Definitions

from Wiktionary, Creative Commons Attribution/Share-Alike License

  • adj. Obsolete form of rustic.
  • n. Obsolete form of rustic.

Etymologies

Sorry, no etymologies found.

Examples

  • She answered with rustick simplicity, in the Warwickshire pronunciation,

    The Life of Samuel Johnson LL.D.

  • The conversation of the Scots grows every day less unpleasing to the English; their peculiarities wear fast away; their dialect is likely to become in half a century provincial and rustick, even to themselves.

    A Journey to the Western Isles of Scotland

  • The wife is an old coquette, that is always hankering after the diversions of the town; the husband a morose rustick, that frowns and frets at the name of it.

    The Coverley Papers

  • It here contracts a kind of brutality and rustick fierceness, to which men of politer conversation are wholly strangers.

    The Coverley Papers

  • Several obliging deferences, condescensions and submissions, with many outward forms and ceremonies that accompany them, were first of all brought up among the politer part of mankind, who lived in courts and cities, and distinguished themselves from the rustick part of the species (who on all occasions acted bluntly and naturally) by such a mutual complaisance and intercourse of civilities.

    The Coverley Papers

  • Stile to an old rustick Language, I dare not allow, since neither_

    The Lives of the Most Famous English Poets (1687)

  • Boswell says of Crabbe's poem The Village, that 'its sentiments as to the false notions of rustick happiness and rustick virtue were quite congenial with Johnson's own.'

    Life of Johnson

  • His lordship was dressed in a rustick suit, and wore a little round hat; he told us, we now saw him as Farmer Burnet [240], and we should have his family dinner, a farmer's dinner.

    Life of Johnson

  • Its sentiments as to the false notions of rustick happiness and rustick virtue were quite congenial with his own [546]; and he had taken the trouble not only to suggest slight corrections and variations, but to furnish some lines, when he thought he could give the writer's meaning better than in the words of the manuscript [547].

    Life Of Johnson

  • There is a rustick Cockneyism as little pleasing as ours of London.
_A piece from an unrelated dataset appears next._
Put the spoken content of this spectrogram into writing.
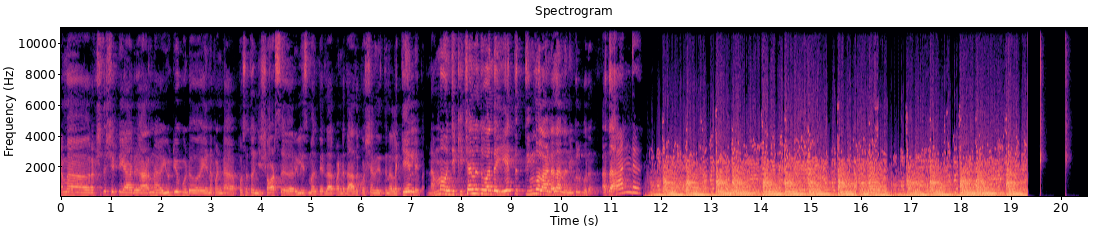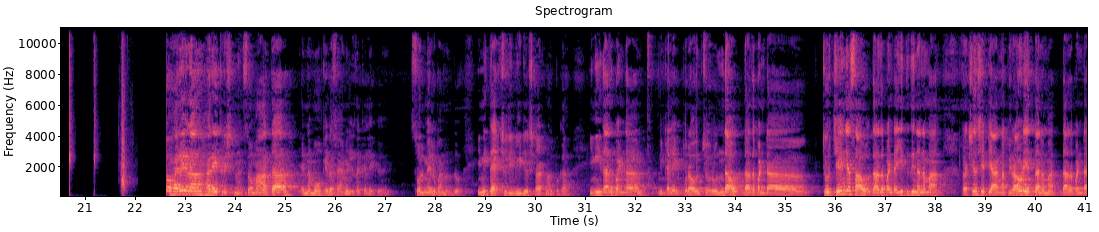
ನಮ್ಮ ರಕ್ಷಿತ ಶೆಟ್ಟಿ ಯಾರು ಯಾರನ್ನ ಯೂಟ್ಯೂಬ್ ಏನ ಪಂಡ ಹೊಸತ್ ಒಂಜಿ ಶಾರ್ಟ್ಸ್ ರಿಲೀಸ್ ಮಲ್ತೇರ್ ದಾ ಪಂಡ ದಾದ ಕ್ವಶನ್ ಇರ್ತೀನಲ್ಲ ಕೇನ್ಲೆ ನಮ್ಮ ಒಂಜಿ ಕಿಚನ್ ತು ಅಂದ ಏತ್ ತಿಂಗೊಲಾಂಡದ ಅನ್ನ ನಿಕುಲ್ಪುರ. ಅದ? ಹರೇ ರಾಮ್ ಹರೇ ಕೃಷ್ಣ ಸೊ ಮಾತಾ ಎನ್ನ ಮೋಕೆದ ಫ್ಯಾಮಿಲಿದ ಕಲೆಗ್. ಸೊಲ್ಮೇಲು ಪನ್ನೊಂದು ಇನ್ನಿತ ಆಕ್ಚುಲಿ ವಿಡಿಯೋ ಸ್ಟಾರ್ಟ್ ಮಲ್ಪುಗ ಇನಿ ದಾದ ಪಂಡ ನಿಕಲೆಗ್ ಪೂರ ಒಂಚೂರು ಒಂದಾವು ದಾದ ಪಂಡ ಚೂರು ಚೇಂಜಸ್ ಆವು ದಾದ ಪಂಡ ಈತ ದಿನ ನಮ್ಮ ರಕ್ಷಿತ ಶೆಟ್ಟಿ ಆರ್ನ ಪಿರಾವಡೆ ಎತ್ತ ನಮ್ಮ ದಾದ ಪಂಡ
    Life and Remains of John Clare

Wordnik is becoming a not-for-profit! Read our announcement here.

Comments

Log in or sign up to get involved in the conversation. It's quick and easy.